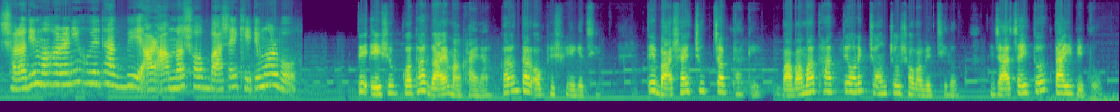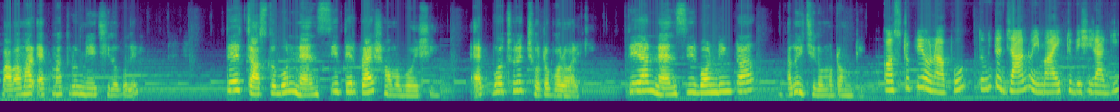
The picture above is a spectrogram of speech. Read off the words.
সারাদিন মহারানী হয়ে থাকবে আর আমরা সব বাসায় খেটে মরবো। তে এইসব কথা গায়ে মাখায় না কারণ তার অভ্যেস হয়ে গেছে। তে বাসায় চুপচাপ থাকে। বাবা মা থাকতে অনেক চঞ্চল স্বভাবের ছিল। যা চাইতো তাই পেত। বাবা মার একমাত্র মেয়ে ছিল বলে। তের চাস্তো বোন ন্যান্সি তের প্রায় সমবয়সী। এক বছরের ছোট বড় আর কি। তে আর ন্যান্সির বন্ডিংটা ভালোই ছিল মোটামুটি। কষ্ট পেও না আপু। তুমি তো জানোই মা একটু বেশি রাগী।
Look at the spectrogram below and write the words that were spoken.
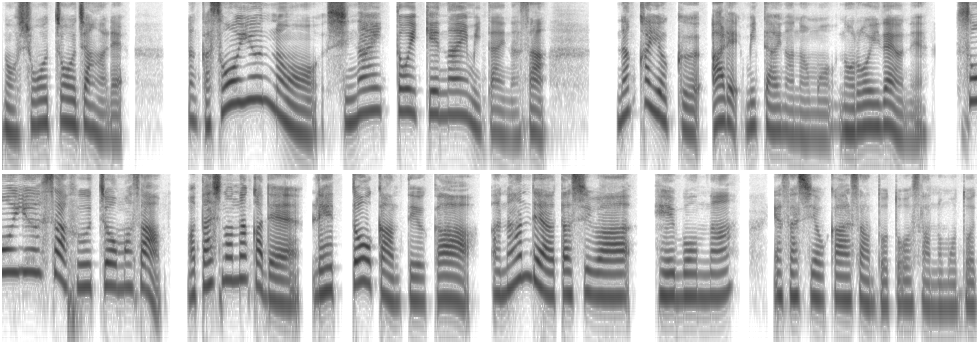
の象徴じゃん、あれ。なんかそういうのをしないといけないみたいなさ、仲良くあれみたいなのも呪いだよね。そういうさ、風潮もさ、私の中で劣等感っていうか、あなんで私は平凡な優しいお母さんとお父さんのもと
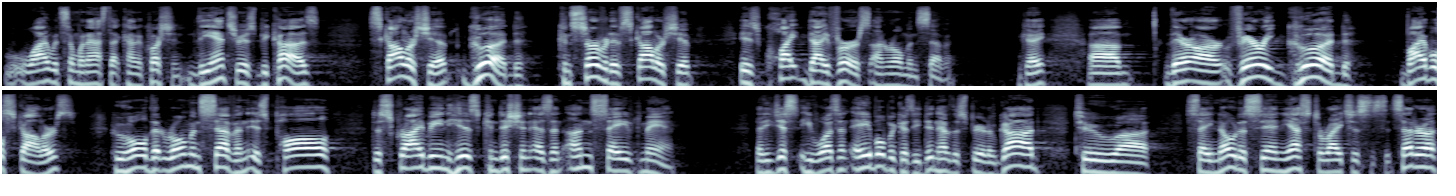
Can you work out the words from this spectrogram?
why would someone ask that kind of question? The answer is because scholarship, good conservative scholarship, is quite diverse on Romans 7. Okay? Um, there are very good Bible scholars who hold that Romans 7 is Paul describing his condition as an unsaved man. That he just he wasn't able because he didn't have the Spirit of God to uh, say no to sin, yes to righteousness, etc.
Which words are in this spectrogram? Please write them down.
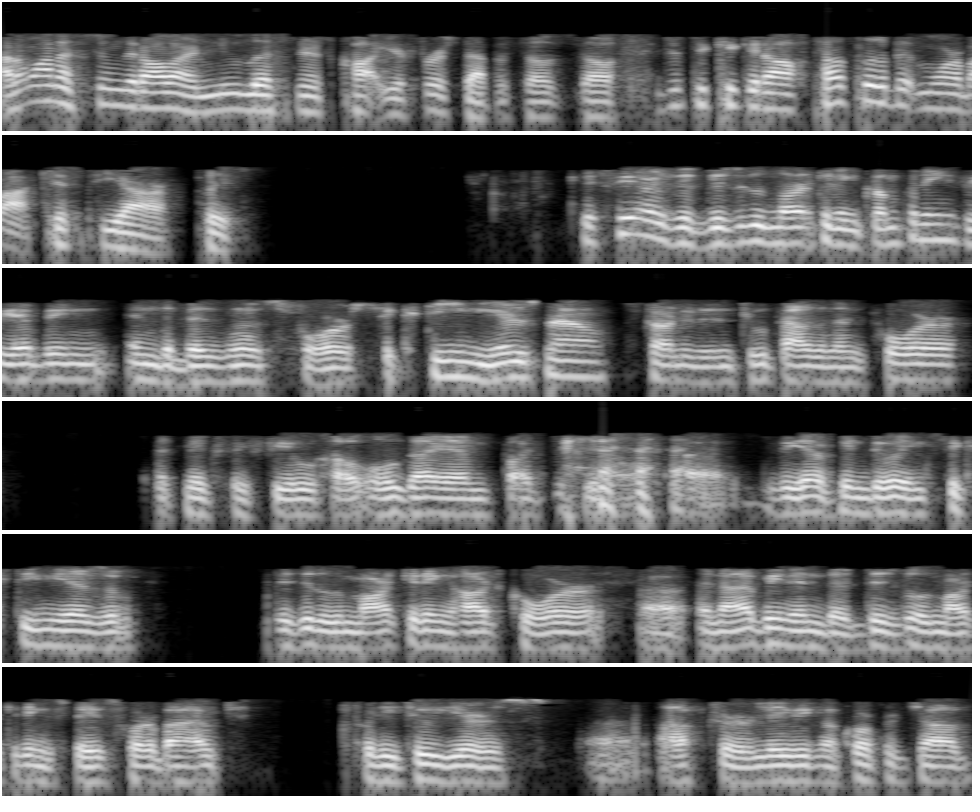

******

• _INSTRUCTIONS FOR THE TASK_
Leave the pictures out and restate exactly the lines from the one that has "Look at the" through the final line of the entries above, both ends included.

• _RESPONSE BELOW_
Look at the spectrogram below and write the words that were spoken.
の象徴じゃん、あれ。なんかそういうのをしないといけないみたいなさ、仲良くあれみたいなのも呪いだよね。そういうさ、風潮もさ、私の中で劣等感っていうか、あなんで私は平凡な優しいお母さんとお父さんのもと
Can you work out the words from this spectrogram?
why would someone ask that kind of question? The answer is because scholarship, good conservative scholarship, is quite diverse on Romans 7. Okay? Um, there are very good Bible scholars who hold that Romans 7 is Paul describing his condition as an unsaved man. That he just he wasn't able because he didn't have the Spirit of God to uh, say no to sin, yes to righteousness, etc.
Which words are in this spectrogram? Please write them down.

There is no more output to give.